* WORK TASK: Output, word for word, the line that contains "Below you'll find" and all lines after it in the records below, omitting pictures.
>>
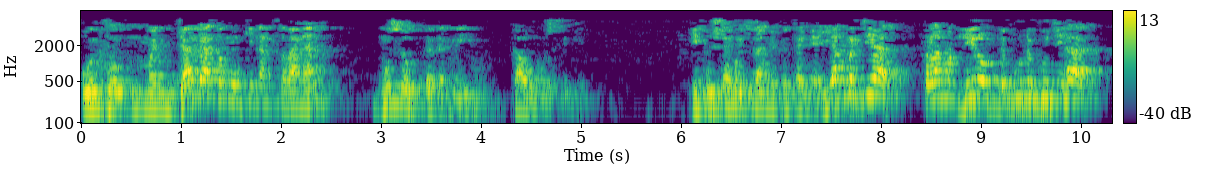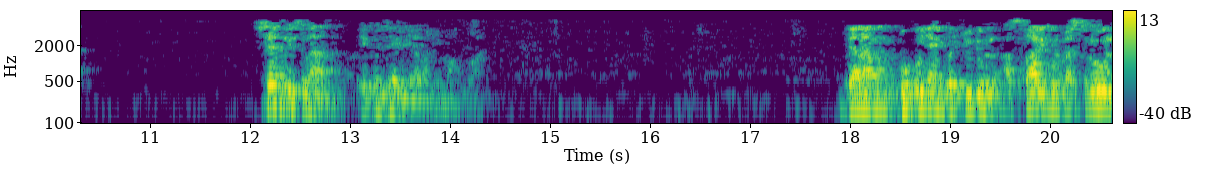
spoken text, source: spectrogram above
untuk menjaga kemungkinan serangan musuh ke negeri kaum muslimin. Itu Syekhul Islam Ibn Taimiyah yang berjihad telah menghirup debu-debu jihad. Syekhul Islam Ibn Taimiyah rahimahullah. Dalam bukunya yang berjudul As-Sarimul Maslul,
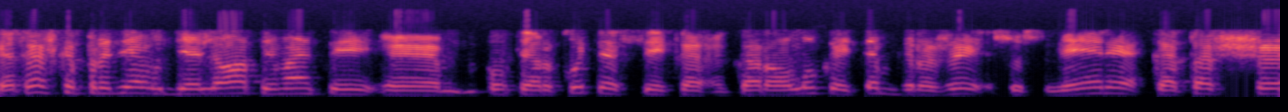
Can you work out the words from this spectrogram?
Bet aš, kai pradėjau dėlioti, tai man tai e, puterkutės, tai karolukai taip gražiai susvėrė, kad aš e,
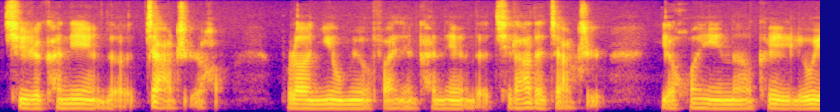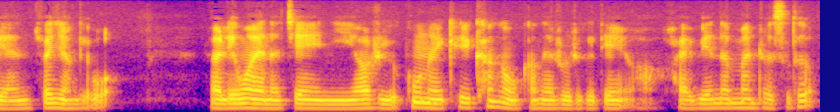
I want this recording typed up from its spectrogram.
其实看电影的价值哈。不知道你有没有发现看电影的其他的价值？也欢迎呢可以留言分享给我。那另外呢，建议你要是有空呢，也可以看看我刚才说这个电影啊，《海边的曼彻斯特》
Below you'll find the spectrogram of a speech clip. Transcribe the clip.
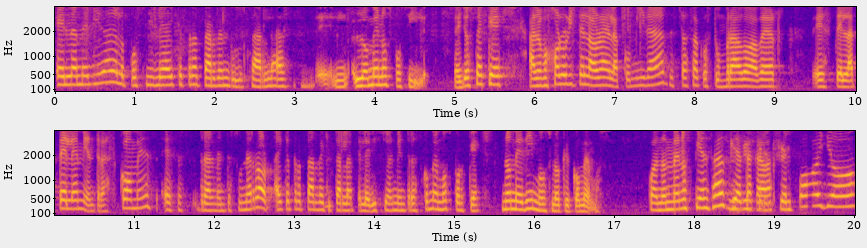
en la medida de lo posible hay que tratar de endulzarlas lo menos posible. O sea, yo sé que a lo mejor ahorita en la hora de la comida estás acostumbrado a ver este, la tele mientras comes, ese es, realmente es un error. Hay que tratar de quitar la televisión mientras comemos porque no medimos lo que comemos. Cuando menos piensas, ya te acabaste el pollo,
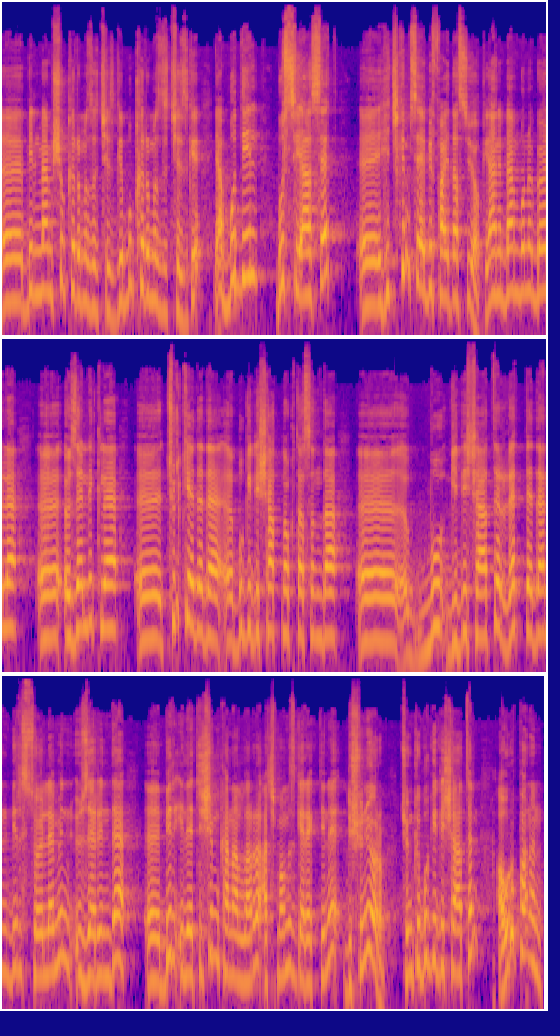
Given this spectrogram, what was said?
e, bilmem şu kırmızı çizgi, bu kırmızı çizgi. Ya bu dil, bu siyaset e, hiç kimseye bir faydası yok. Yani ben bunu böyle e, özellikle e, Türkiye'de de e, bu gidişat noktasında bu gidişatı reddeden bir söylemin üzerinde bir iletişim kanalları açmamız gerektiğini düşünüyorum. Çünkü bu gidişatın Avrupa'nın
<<
* WORKED SOLUTION:
Below you'll find the spectrogram of a speech clip. Transcribe the clip.
en la medida de lo posible hay que tratar de endulzarlas lo menos posible. O sea, yo sé que a lo mejor ahorita en la hora de la comida estás acostumbrado a ver este, la tele mientras comes, ese es, realmente es un error. Hay que tratar de quitar la televisión mientras comemos porque no medimos lo que comemos. Cuando menos piensas, ya te acabaste el pollo,
Given this spectrogram, what was said?
e, bilmem şu kırmızı çizgi, bu kırmızı çizgi. Ya bu dil, bu siyaset e, hiç kimseye bir faydası yok. Yani ben bunu böyle e, özellikle e, Türkiye'de de e, bu gidişat noktasında bu gidişatı reddeden bir söylemin üzerinde bir iletişim kanalları açmamız gerektiğini düşünüyorum. Çünkü bu gidişatın Avrupa'nın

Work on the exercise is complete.